Have Dog, Will Travel: A Poet’s Journey is now available for pre-order:
Amazon
Barnes and Noble
IndieBound.org

Have Dog, Will Travel by Stephen Kuusisto

(Photo picturing the cover of Stephen Kuusisto’s new memoir “Have Dog, Will Travel” along with his former guide dogs Nira (top) and Corky, bottom.) Bottom photo by Marion Ettlinger 

Moon Glow

—I thought I saw a letter thrown on the porch
but it was only moon glow.”

—Eeva Liisa Manner

In the old days I waited for letters
As if they were commutations

A sure fire woman
A festive friend—

I could hear my breathing
While approaching my post box.

How light they were
Those moon notes.

Foolish to say
But I was so young

I thought of how
We might live inside

Lamps, radios, clocks.
Paper. Star paper.

A vanished lake.
A distant hidden room.

The old days…
No special beauty.

Slips of paper.
Hands. Moon.

The methodological problem of how to be human…

—after Eeva Liisa Manner

Living demands action that works—see Aristotle up to his neck in water counting insects.
I don’t know you and cannot.

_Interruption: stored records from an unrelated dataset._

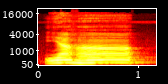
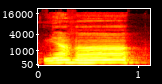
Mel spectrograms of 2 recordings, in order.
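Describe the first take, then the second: No difference in how they are said.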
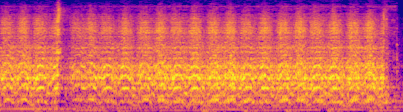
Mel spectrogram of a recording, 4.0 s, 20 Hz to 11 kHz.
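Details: 1966 Datsun 520 truck abandoned 40 years, after rebuilt plugs, a rejuvenated battery and wires put back: the starter churns in a steady quick rhythm for about three and a half seconds; the engine never catches.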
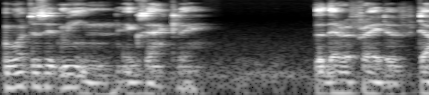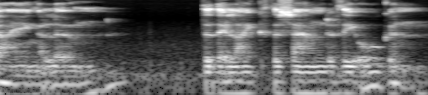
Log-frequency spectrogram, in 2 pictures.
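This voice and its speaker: A man in an audio drama playing a sinister, ancient, knowing penitent, courteous and sardonic, with a very deep gravelly voice. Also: lively intonation, soft background music, heavily acted. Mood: cynical, probing. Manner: deliberate, probing, sardonic, urbane. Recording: echoey room with audible background noise.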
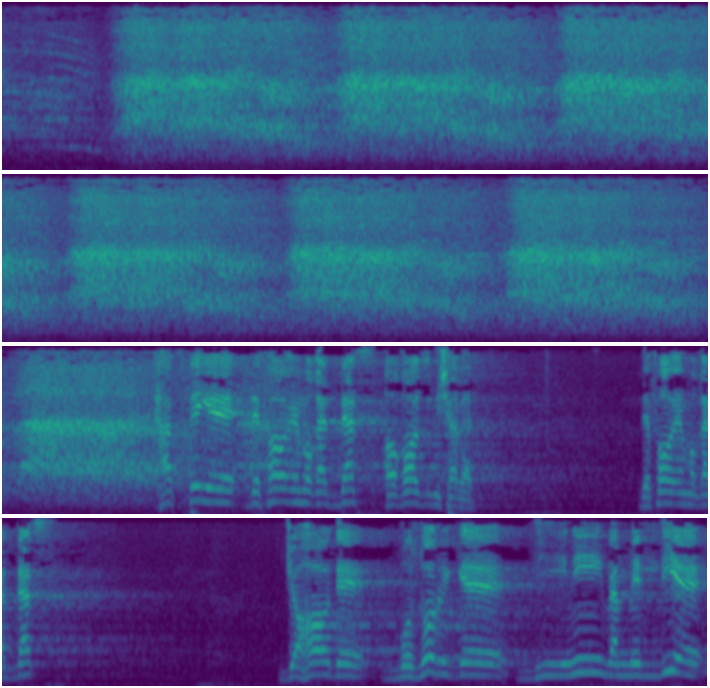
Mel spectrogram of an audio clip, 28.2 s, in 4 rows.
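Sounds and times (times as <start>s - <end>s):
huge crowd chanting slogans loudly in unison: 0.0s - 15.7s
speech: 16.0s - 19.0s, 20.5s - 21.7s, 24.0s - 28.2s.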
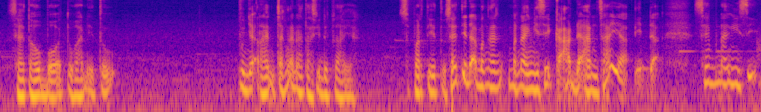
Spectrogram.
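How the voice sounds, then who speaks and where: Earnest gravelly man preaching a testimony. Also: mid-range voice, dark tone. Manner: earnest, addresses listeners as "saudara". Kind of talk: testimony sermon.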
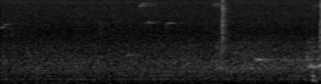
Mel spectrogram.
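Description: Faint outdoor ambience: a low, steady hiss with a couple of brief, faint high bird chirps about halfway through.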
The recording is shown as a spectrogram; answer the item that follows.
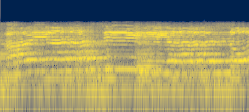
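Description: A woman singing into a microphone with held, sliding notes, accompanied by a nylon-string classical guitar.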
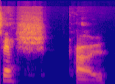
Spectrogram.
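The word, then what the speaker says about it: Šeško: Well, for me, I'd go I don't think it's spelled Sesko, but I think it's Seshko.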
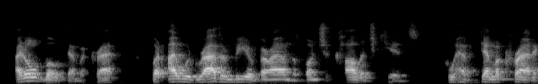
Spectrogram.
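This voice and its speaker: In a New York accent, a man talks in an animated tone at a moderate pace. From New York (Long Island). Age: 40s. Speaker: bare knuckle fighter. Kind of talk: casual chat.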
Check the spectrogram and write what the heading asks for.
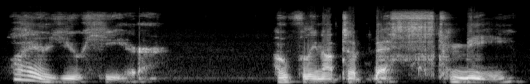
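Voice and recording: In a put-on character voice, the speaker talks very slowly at a low pitch with a menacing, sinister tone.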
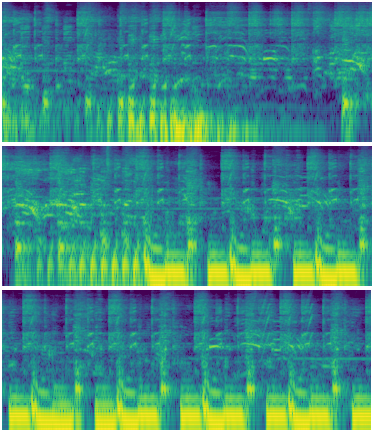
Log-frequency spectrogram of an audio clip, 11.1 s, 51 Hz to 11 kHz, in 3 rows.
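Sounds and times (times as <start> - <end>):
dance music with heavy bass beat: 0.0 - 11.0.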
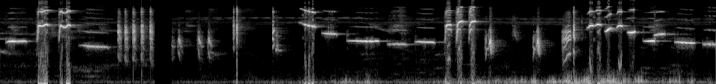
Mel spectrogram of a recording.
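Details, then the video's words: Lively song of a male sulingan from Mount Merapi, used to lure other birds: crisp clicks, rapid buzzy trills and a string of pure level whistles, with a soft low rumble in the second half. "Burung sulingan gunung merapi nyiul GACOR ,suara pancingan SRDC & tledekan BAKAU agar cepat NGEPLONG"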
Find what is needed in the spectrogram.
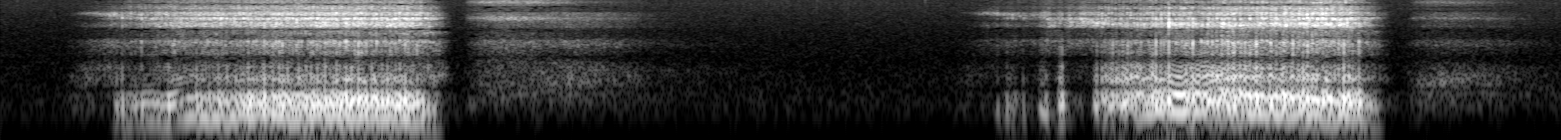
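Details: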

Three circles this way, five crosses that way.
Have me you lilies; call me you blossoming meadow.
Ruminate, versify, grow flowers…
Early morning—I see how small my hands are,
What do I know about truth?
As a small child I loved the telephone
With its shell sounds
Others so far away…
No day after tomorrow, no tales
That couldn’t be right
And the bear of falsehood asleep in his forest.
Autumn is coming.
I’m not absolutely young anymore.
I was something. If I was I.

As Jimmy Hoffa Dies

Image

–July 30, 1975

2:00 pm. Hoffa sits in the parking lot of the Machus Red Fox Italian Restaurant in Detroit and waits for his contact. The day is hot. Hoffa keeps the windows of his Pontiac open. He likes air conditioning but he isn’t going to pay for the gas. Though he’s been trying to quit he smokes a Pall Mall. He’s fucked: a man at the mercy of Gerald Ford and the Mafia and a hundred little fuckers every one of them dangerous. He smokes.

2:00 pm. Kuusisto sits on a roof in Geneva, New York listening to Billie Holiday. He’s 20 and blind and tiny crazed. He’s recently been in a mental hospital but now he’s alone and loves the line: “God bless the child that’s got his own”. He feels he understands it. He lights a joint wrapped in yellow wheat paper.

2:05 pm. Hoffa is agitated. No sign of anyone. He goes into the restaurant and gets some change from a waiter and phones a lieutenant. He blows off steam.

2:05 pm. Kuusisto is thinking about Holiday’s vocal energy vs. Leadbelly’s. On the Alan Lomax recordings he hears all the particles of Mr. Ledbetter’s body shouting together. Holiday still has this pain but she’s also found joy in emptiness.

2:08 pm. Hoffa is only aware of the apparent insult, not of the coming threat.

2:08 pm. Kuusisto turns the record over.